New Cycle Demonstration Towns Announced (June 2008)
Leighton Buzzard/Linslade Wins Cycle Infrastructure Funding
Transport Secretary Ruth Kelly has announced Bristol as the UK's first official Cycling City, and a further 11 Cycling Demonstration Towns across England: Blackpool, Cambridge, Chester, Colchester, Leighton Buzzard/Linslade, Shrewsbury, Southend on Sea, Southport with Ainsdale, Stoke, Woking and York.
The 12 towns have succeeded in winning a share of the record £100m investment package to pioneer innovative ways to increase cycling in their areas. Proposals include improving cycling infrastructure such as dedicated cycle lanes, increasing bike parking provision and cycle training and promoting the benefits of cycling. The aim is to encourage 2.5 million more adults and children to take up cycling, improve their fitness and beat the traffic.
Bristol wants to double the number of people cycling over the next three years, by:
- creating the UK's first on-street bike rental network, modelled on the successful Paris scheme;
- establishing a 're-cycling' scheme, providing free bikes to those in deprived communities;
- building a state-of-the-art facility for cyclists in the city centre providing showers, bike parking and lockers so commuters can have a wash and brush up before starting work;
- creating a dedicated cycleway to link the suburbs with the city centre opening up new, safer options for commuters who currently rely on their cars;
- more than doubling the number of children receiving cycling training.
Ruth Kelly said: "The UK's first ever Cycling City and 11 new Cycling Demonstration Towns will pioneer new ways of encouraging people to get on their bikes. A quarter of journeys made every day by car are less than two miles. Cycling is an alternative that could bring real health benefits to millions of adults and children, as well as helping them save money and beat congestion.
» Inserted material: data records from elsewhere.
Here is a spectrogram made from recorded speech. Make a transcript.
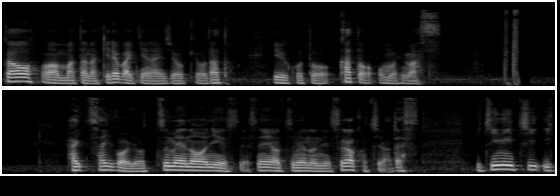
果を待たなければいけない状況だということかと思います。はい、最後4つ目のニュースですね。4つ目のニュースがこちらです。1日1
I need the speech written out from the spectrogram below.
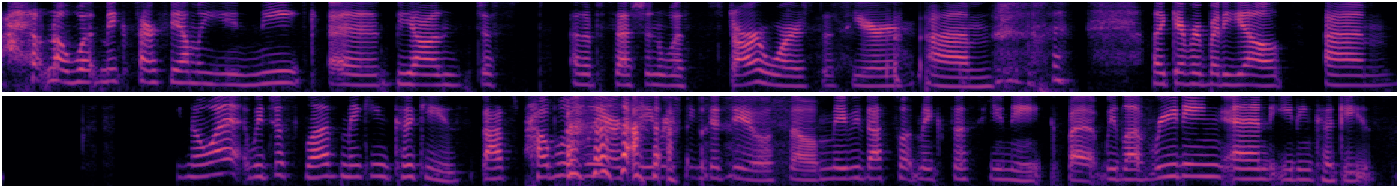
I don't know what makes our family unique uh, beyond just an obsession with Star Wars this year, um, like everybody else. Um, you know what? We just love making cookies. That's probably our favorite thing to do. So maybe that's what makes us unique. But we love reading and eating cookies.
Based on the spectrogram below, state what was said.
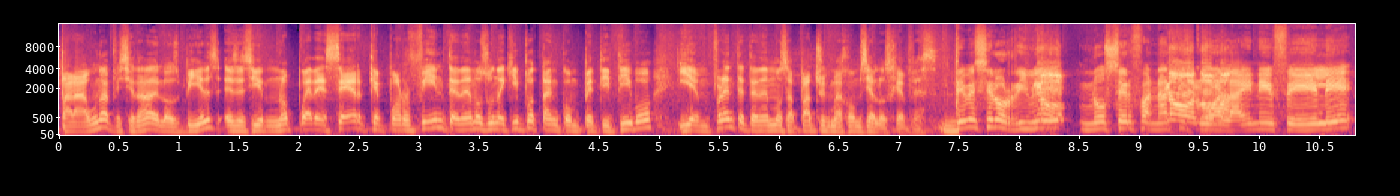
Para un aficionado de los Bills, es decir, no puede ser que por fin tenemos un equipo tan competitivo y enfrente tenemos a Patrick Mahomes y a los jefes. Debe ser horrible no, no ser fanático no, no, a la NFL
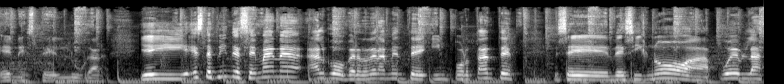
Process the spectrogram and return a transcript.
en este lugar. Y este fin de semana, algo verdaderamente importante, se designó a Puebla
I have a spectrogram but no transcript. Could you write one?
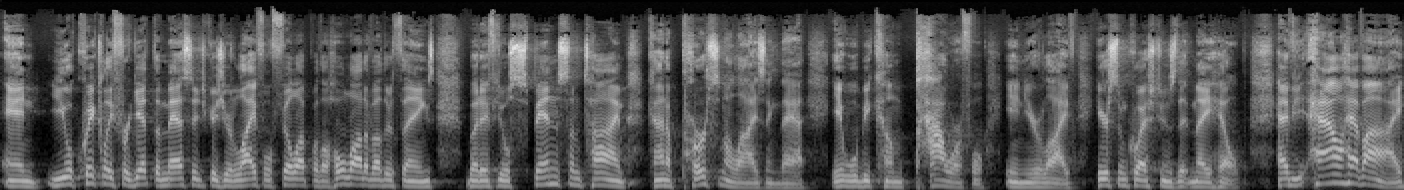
and you'll quickly forget the message because your life will fill up with a whole lot of other things. But if you'll spend some time kind of personalizing that, it will become powerful in your life. Here's some questions that may help. Have you, how have I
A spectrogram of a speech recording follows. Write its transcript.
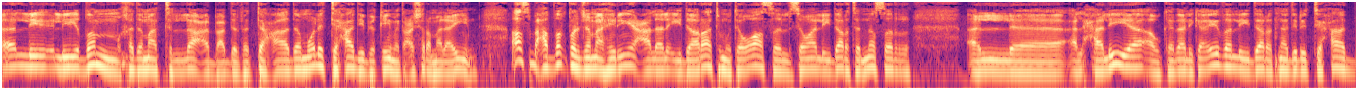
لضم خدمات اللاعب عبد الفتاح آدم والاتحادي بقيمة 10 ملايين. أصبح الضغط الجماهيري على الإدارات متواصل سواء لإدارة النصر الحالية أو كذلك أيضا لإدارة نادي الاتحاد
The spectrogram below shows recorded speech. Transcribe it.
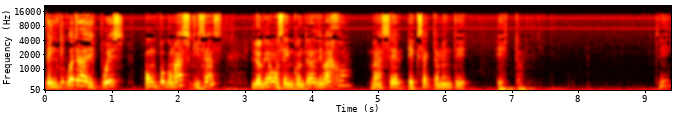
24 horas después, o un poco más quizás, lo que vamos a encontrar debajo va a ser exactamente esto. ¿Sí?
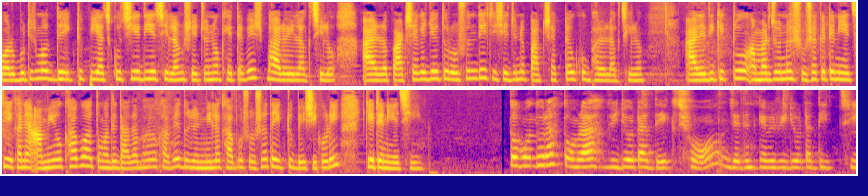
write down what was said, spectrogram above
বরবটির মধ্যে একটু পেঁয়াজ কুচিয়ে দিয়েছিলাম, সেজন্য খেতে বেশ ভালোই লাগছিল। আর পাট শাকে যেহেতু রসুন দিয়েছি, সেজন্য পাট শাকটাও খুব ভালো লাগছিল। আর এদিকে একটু আমার জন্য শসা কেটে নিয়েছি। এখানে আমিও খাব আর তোমাদের দাদা ভাইও খাবে। দুজন মিলে খাব শসা তাই একটু বেশি করেই কেটে নিয়েছি। তো বন্ধুরা, তোমরা ভিডিওটা দেখছ, যেদিনকে আমি ভিডিওটা দিচ্ছি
The first step in persuading people to leave their cars at home is to offer them a real choice. Providing a step change in cycling facilities, dedicated cycle lanes, more training and information will have a big impact on how people choose to travel. I look forward to seeing these towns and cities put their plans into action and urge other communities across the country to follow their lead."
Phillip Darnton, Chairman of Cycling England, added: "We have learnt from our European neighbours, such as the Netherlands, that increased and sustained investment is the key to getting more people enjoying the benefits of cycling. The funding that Bristol and the other 11 towns have been awarded is designed to create a real step change in levels of cycling, starting in 2008 and for years to come. Beyond well co-ordinated, consistent investment in cycling, and the introduction of policy measures to encourage it, cycling crucially needs determined and persistent high-level leadership. We are delighted that the Government has championed this and Cycling England's other projects which aim to increase national cycling levels by 20 per cent overall by 2012. "